UX/UI Designer, which complementary activity?
In addition to your activity as an employee or freelancer, there is another way to earn money with your skills: the creation of assets on marketplaces. Among the most famous you have: Creative Market, Envato and Dribbble Marketplace where you can post many types of assets and get paid when people buy them, a kind of passive freelancing in short.
As an UX/UI Designer, how much can I earn?
It’s of course difficult to answer this question precisely, it will depend on your experience, status, startup or not, your tasks, seniority, the city, etc.
Here are two good resources to get an up-to-date average of UX/UI Designers salaries and be able to negotiate:
Freelance contests, for or against?
There is a subject that will make any serious freelancer’s hair stand on end: design contests like the ones where many designers work, but only one gets paid because “it will give you visibility!”. No freelancer who wants to earn a decent living will base his work on this kind of contest.
So you can say to yourself that it’s perfect to start in the business, it will make you practice on “real” projects that you will be able to put in your portfolio and sometimes even earn money! In a way it’s not wrong but it’s participating to their development and most of all, it’s shooting yourself in the foot if you want to be a freelance. Indeed, why would a client pay you if you’ve already done a lot of free designs?
But be aware, not all contests are without interest, for example, a non profit beach cleaning association could make one without paying the winner (no jealousy like that) or by offering a small gift to the first three (a one day surfing course on a clean beach for example 🏄 ). It gets the newbies practicing on a nice project and it’s more moral than the contest of the company that can afford to hire a freelancer and will make money off your design.
Generally speaking, any contest that isn’t a way for a lucrative company to bypass the services of a freelancer can be valid.
(Well fortunately, I feel like the subject has changed for the better in the last few years, at least I don’t hear as much about them as I used to, but they still exist).
Fiverr, for or against?
In the continuity of freelance competitions, you have Fiverr which is another well-known freelancing platform. But, unlike Malt and Upwork, where freelancers post their daily or hourly rate to define the price of a design according to the project, on Fiverr it’s the opposite, we start with a fixed price for a defined product, example: 12 screen designs for a mobile app for $150 (premium pack).
So in theory, Fiverr’s approach may seem more practical, but in reality, it can be a trap. Indeed, on these so called 12 screens, the customer can ask for really difficult designs (3D animated for example), good luck to tell him no. And if the customer asks for 14? What if they want a responsive design on a tablet? What if they already have a design they want to update? What if they want us to do a search first (moodboard type)? Etc.
A serious freelancer who wants to perpetuate his career should rather favor the Malt and Upwork approach, to give priority to quality projects where you can really accompany your client throughout the process and offer him a quote really adapted to his project.
However, this does not prevent you from also making all-in-one packs, for certain targeted and precise needs.

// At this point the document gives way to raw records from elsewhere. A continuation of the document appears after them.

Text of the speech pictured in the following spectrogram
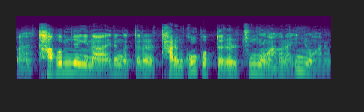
어, 타법령이나 이런 것들을 다른 공법들을 준용하거나 인용하는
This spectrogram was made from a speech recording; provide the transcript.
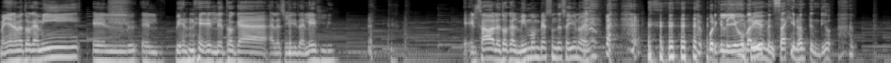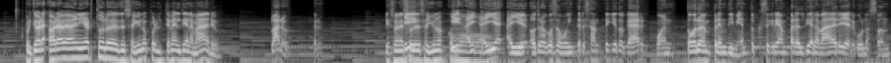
mañana me toca a mí, el, el viernes le toca a la señorita Leslie. El sábado le toca al mismo enviarse un desayuno a él. Porque le llegó para yo- el mensaje y no entendió. Porque ahora, ahora va a venir todos los desayunos por el tema del Día de la Madre. Claro. Que son esos desayunos como. hay, hay- hay otra cosa muy interesante que tocar, Juan. Todos los emprendimientos que se crean para el Día de la Madre y algunos son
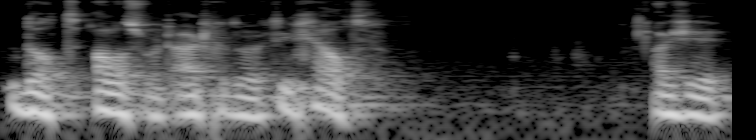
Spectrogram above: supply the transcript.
Dat alles wordt uitgedrukt in geld. Als je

Example: a set of 10 monochrome SVG icons, showing examples of the complexity not to be exceeded (because well, if the customer asks for a 3D illustration and calls it an icon… 😉 ).
UI Designer with UX and web development skills